__Problem details__: The entries that follow need to be printed exactly as they are, minus any pictures.

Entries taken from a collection

◇ ◇ ◇ ◇ ◇ ◇ ◇

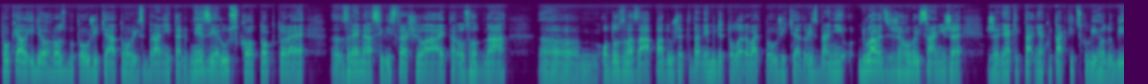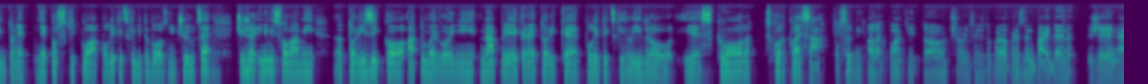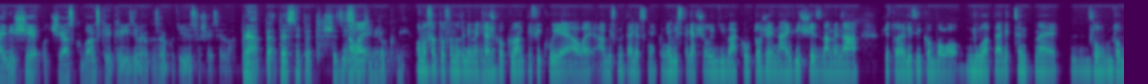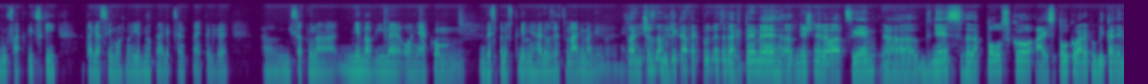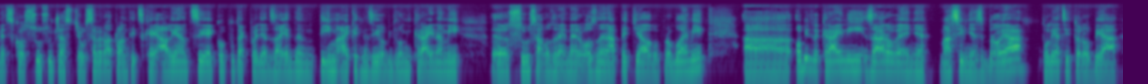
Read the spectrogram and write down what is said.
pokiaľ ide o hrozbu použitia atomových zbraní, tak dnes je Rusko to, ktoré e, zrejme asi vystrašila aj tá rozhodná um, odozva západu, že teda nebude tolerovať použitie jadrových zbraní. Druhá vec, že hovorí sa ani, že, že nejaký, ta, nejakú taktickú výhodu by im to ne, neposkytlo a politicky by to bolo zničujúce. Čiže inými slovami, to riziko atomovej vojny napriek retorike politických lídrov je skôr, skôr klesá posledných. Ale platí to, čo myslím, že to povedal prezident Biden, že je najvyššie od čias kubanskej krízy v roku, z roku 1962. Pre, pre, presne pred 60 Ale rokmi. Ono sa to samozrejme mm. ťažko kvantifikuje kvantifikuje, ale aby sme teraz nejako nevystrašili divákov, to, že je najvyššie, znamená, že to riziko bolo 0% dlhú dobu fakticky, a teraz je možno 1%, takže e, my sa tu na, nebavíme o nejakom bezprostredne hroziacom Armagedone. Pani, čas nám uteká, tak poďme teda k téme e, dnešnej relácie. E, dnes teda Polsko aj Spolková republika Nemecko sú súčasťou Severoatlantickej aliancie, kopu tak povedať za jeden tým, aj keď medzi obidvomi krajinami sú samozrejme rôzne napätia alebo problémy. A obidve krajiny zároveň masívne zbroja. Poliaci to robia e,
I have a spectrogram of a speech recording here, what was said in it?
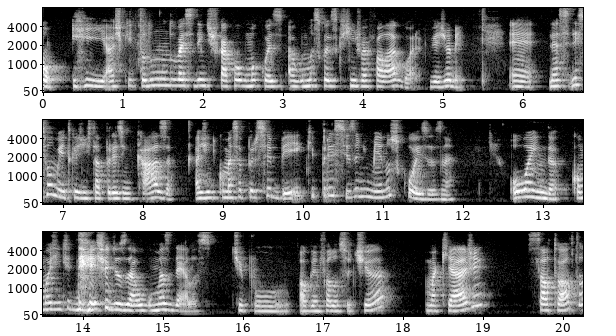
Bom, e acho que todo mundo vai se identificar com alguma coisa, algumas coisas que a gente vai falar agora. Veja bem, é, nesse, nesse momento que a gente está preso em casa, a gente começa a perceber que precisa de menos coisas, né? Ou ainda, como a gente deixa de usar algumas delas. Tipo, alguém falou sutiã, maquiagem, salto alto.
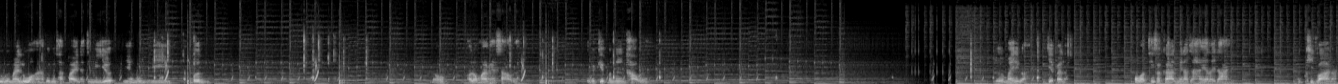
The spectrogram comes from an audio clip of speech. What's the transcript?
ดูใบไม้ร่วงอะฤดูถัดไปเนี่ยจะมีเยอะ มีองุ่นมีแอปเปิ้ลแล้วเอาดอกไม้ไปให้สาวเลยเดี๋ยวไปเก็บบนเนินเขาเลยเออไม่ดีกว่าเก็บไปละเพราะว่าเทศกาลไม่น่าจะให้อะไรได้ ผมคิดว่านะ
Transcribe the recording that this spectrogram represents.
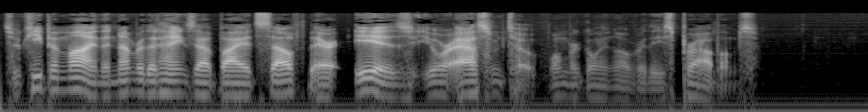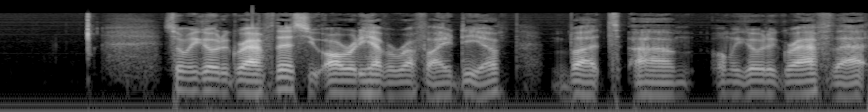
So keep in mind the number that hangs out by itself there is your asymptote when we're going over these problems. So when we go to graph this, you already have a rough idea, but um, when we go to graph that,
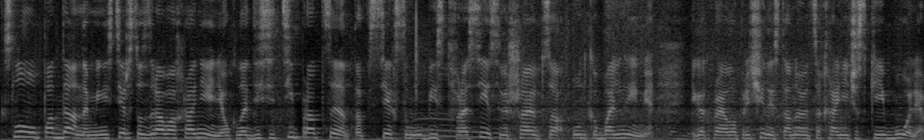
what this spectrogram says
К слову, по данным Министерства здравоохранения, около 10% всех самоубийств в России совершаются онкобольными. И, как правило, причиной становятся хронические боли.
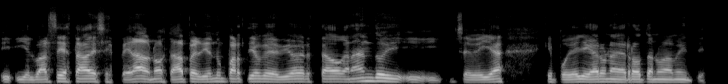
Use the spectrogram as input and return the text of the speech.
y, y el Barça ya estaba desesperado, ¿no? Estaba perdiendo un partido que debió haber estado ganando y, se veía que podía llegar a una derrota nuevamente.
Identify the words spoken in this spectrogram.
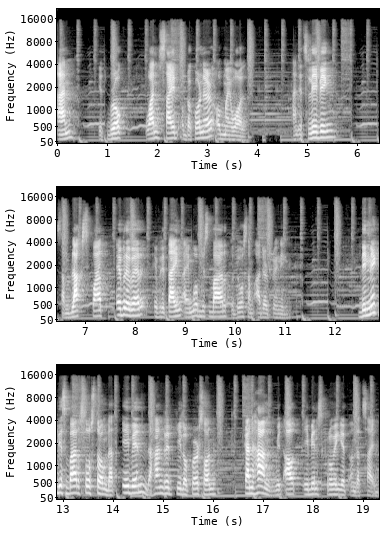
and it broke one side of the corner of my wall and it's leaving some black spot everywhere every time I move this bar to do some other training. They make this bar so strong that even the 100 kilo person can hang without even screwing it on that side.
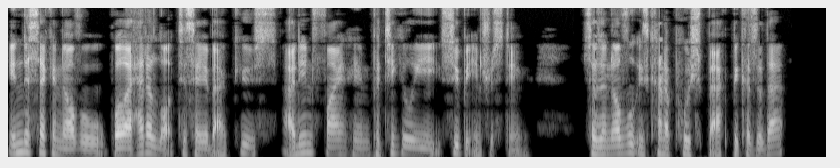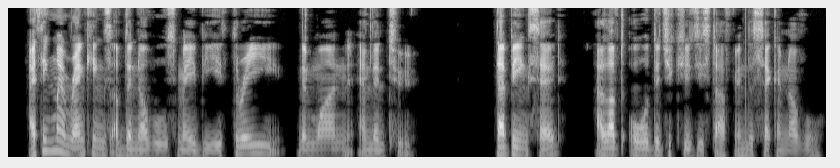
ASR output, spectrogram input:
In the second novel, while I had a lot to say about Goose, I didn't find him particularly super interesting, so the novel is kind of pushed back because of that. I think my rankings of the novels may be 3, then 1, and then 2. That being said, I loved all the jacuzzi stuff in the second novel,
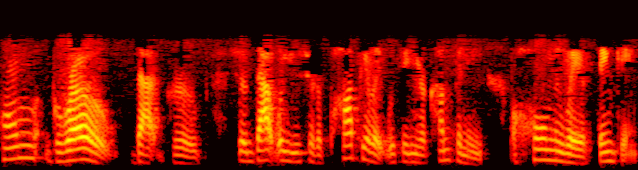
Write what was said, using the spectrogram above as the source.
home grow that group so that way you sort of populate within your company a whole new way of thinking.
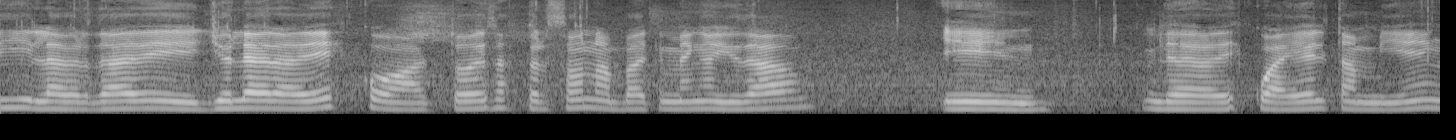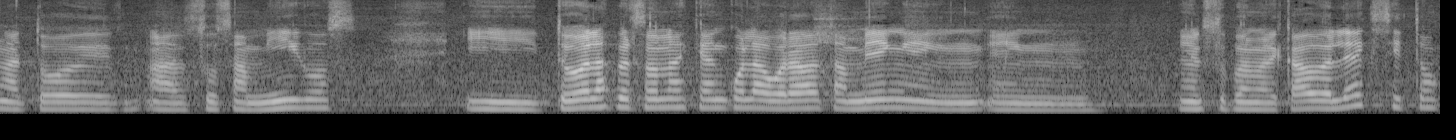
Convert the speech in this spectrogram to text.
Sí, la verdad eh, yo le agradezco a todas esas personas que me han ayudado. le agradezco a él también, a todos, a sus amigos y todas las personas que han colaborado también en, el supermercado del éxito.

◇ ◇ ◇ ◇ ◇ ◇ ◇

__Result for this exercise__:
Read the spectrogram and write down what is said.
pokiaľ ide o hrozbu použitia atomových zbraní, tak dnes je Rusko to, ktoré e, zrejme asi vystrašila aj tá rozhodná um, odozva západu, že teda nebude tolerovať použitie jadrových zbraní. Druhá vec, že hovorí sa ani, že, že nejaký, ta, nejakú taktickú výhodu by im to ne, neposkytlo a politicky by to bolo zničujúce. Čiže inými slovami, to riziko atomovej vojny napriek retorike politických lídrov je skôr, skôr klesá posledných. Ale platí to, čo myslím, že to povedal prezident Biden, že je najvyššie od čias kubanskej krízy v roku, z roku 1962. Pre, pre, presne pred 60 Ale rokmi. Ono sa to samozrejme mm. ťažko kvantifikuje kvantifikuje, ale aby sme teraz nejako nevystrašili divákov, to, že je najvyššie, znamená, že to riziko bolo 0% dlhú dobu fakticky, a teraz je možno 1%, takže e, my sa tu na, nebavíme o nejakom bezprostredne hroziacom Armagedone. Pani, čas nám uteká, tak poďme teda k téme e, dnešnej relácie. E, dnes teda Polsko aj Spolková republika Nemecko sú súčasťou Severoatlantickej aliancie, kopu tak povedať za jeden tým, aj keď medzi obidvomi krajinami sú samozrejme rôzne napätia alebo problémy. A obidve krajiny zároveň masívne zbroja. Poliaci to robia e,
I have a spectrogram of a speech recording here, what was said in it?
Bom, e acho que todo mundo vai se identificar com alguma coisa, algumas coisas que a gente vai falar agora. Veja bem, é, nesse, nesse momento que a gente está preso em casa, a gente começa a perceber que precisa de menos coisas, né? Ou ainda, como a gente deixa de usar algumas delas. Tipo, alguém falou sutiã, maquiagem, salto alto.
The spectrogram comes from an audio clip of speech. What's the transcript?
ดูใบไม้ร่วงอะฤดูถัดไปเนี่ยจะมีเยอะ มีองุ่นมีแอปเปิ้ลแล้วเอาดอกไม้ไปให้สาวเลยเดี๋ยวไปเก็บบนเนินเขาเลยเออไม่ดีกว่าเก็บไปละเพราะว่าเทศกาลไม่น่าจะให้อะไรได้ ผมคิดว่านะ
Transcribe the recording that this spectrogram represents.
So keep in mind the number that hangs out by itself there is your asymptote when we're going over these problems. So when we go to graph this, you already have a rough idea, but um, when we go to graph that,
what this spectrogram says
К слову, по данным Министерства здравоохранения, около 10% всех самоубийств в России совершаются онкобольными. И, как правило, причиной становятся хронические боли.
Use the spectrogram as input and return the text of the speech.
y, y el Barça ya estaba desesperado, ¿no? Estaba perdiendo un partido que debió haber estado ganando y, se veía que podía llegar a una derrota nuevamente.
Identify the words spoken in this spectrogram.
and it broke one side of the corner of my wall and it's leaving some black spot everywhere every time I move this bar to do some other training. They make this bar so strong that even the 100 kilo person can hang without even screwing it on that side.
ASR output, spectrogram input:
In the second novel, while I had a lot to say about Goose, I didn't find him particularly super interesting, so the novel is kind of pushed back because of that. I think my rankings of the novels may be 3, then 1, and then 2. That being said, I loved all the jacuzzi stuff in the second novel,
Write what was said, using the spectrogram above as the source.
home grow that group so that way you sort of populate within your company a whole new way of thinking.
Convert the speech in this spectrogram to text.
Sí, la verdad eh, yo le agradezco a todas esas personas que me han ayudado. le agradezco a él también, a todos, a sus amigos y todas las personas que han colaborado también en, el supermercado del éxito.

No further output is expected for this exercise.